[Start of Attachment]

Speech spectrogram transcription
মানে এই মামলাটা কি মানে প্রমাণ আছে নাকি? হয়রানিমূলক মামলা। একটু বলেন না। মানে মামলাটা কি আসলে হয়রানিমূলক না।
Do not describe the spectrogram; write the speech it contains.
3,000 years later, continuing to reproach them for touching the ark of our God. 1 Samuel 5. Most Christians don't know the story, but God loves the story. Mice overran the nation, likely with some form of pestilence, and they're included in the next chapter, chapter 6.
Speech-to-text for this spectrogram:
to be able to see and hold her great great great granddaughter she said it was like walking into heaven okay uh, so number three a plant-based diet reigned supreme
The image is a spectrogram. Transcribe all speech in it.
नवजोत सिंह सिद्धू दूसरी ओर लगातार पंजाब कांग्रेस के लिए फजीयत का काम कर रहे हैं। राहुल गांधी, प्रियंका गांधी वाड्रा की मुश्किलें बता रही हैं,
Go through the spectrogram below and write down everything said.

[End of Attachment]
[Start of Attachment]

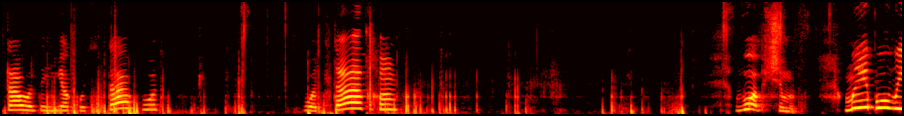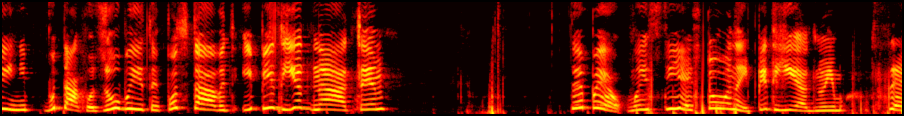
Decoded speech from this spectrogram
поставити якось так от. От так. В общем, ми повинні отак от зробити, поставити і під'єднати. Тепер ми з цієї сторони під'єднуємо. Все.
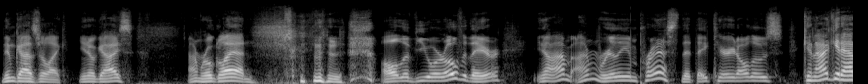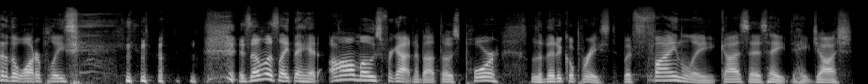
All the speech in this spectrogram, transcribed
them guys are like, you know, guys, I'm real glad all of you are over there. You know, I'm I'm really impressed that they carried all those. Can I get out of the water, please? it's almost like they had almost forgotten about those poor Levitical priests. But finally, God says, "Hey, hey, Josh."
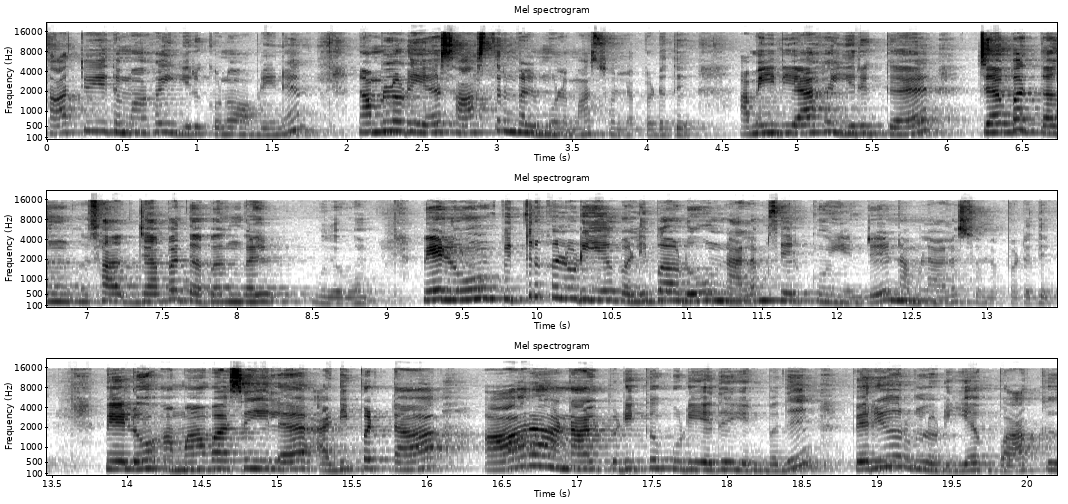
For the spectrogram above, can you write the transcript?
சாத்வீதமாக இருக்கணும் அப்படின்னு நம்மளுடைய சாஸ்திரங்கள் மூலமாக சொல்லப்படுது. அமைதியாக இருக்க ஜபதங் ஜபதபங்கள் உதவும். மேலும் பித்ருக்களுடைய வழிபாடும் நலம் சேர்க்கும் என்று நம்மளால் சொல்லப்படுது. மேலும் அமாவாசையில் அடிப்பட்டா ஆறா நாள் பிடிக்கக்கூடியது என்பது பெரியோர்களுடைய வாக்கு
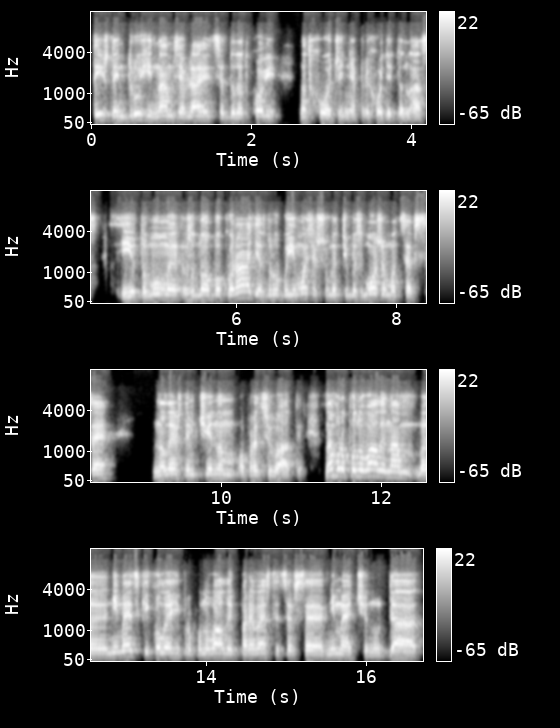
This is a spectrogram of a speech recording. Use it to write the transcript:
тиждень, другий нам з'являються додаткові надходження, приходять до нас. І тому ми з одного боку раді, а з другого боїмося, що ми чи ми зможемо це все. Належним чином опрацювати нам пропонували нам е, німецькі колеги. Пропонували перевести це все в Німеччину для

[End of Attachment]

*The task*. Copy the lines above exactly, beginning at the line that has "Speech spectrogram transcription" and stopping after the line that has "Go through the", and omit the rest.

*Response box*.
Speech spectrogram transcription
মানে এই মামলাটা কি মানে প্রমাণ আছে নাকি? হয়রানিমূলক মামলা। একটু বলেন না। মানে মামলাটা কি আসলে হয়রানিমূলক না।
Do not describe the spectrogram; write the speech it contains.
3,000 years later, continuing to reproach them for touching the ark of our God. 1 Samuel 5. Most Christians don't know the story, but God loves the story. Mice overran the nation, likely with some form of pestilence, and they're included in the next chapter, chapter 6.
Speech-to-text for this spectrogram:
to be able to see and hold her great great great granddaughter she said it was like walking into heaven okay uh, so number three a plant-based diet reigned supreme
The image is a spectrogram. Transcribe all speech in it.
नवजोत सिंह सिद्धू दूसरी ओर लगातार पंजाब कांग्रेस के लिए फजीयत का काम कर रहे हैं। राहुल गांधी, प्रियंका गांधी वाड्रा की मुश्किलें बता रही हैं,
Go through the spectrogram below and write down everything said.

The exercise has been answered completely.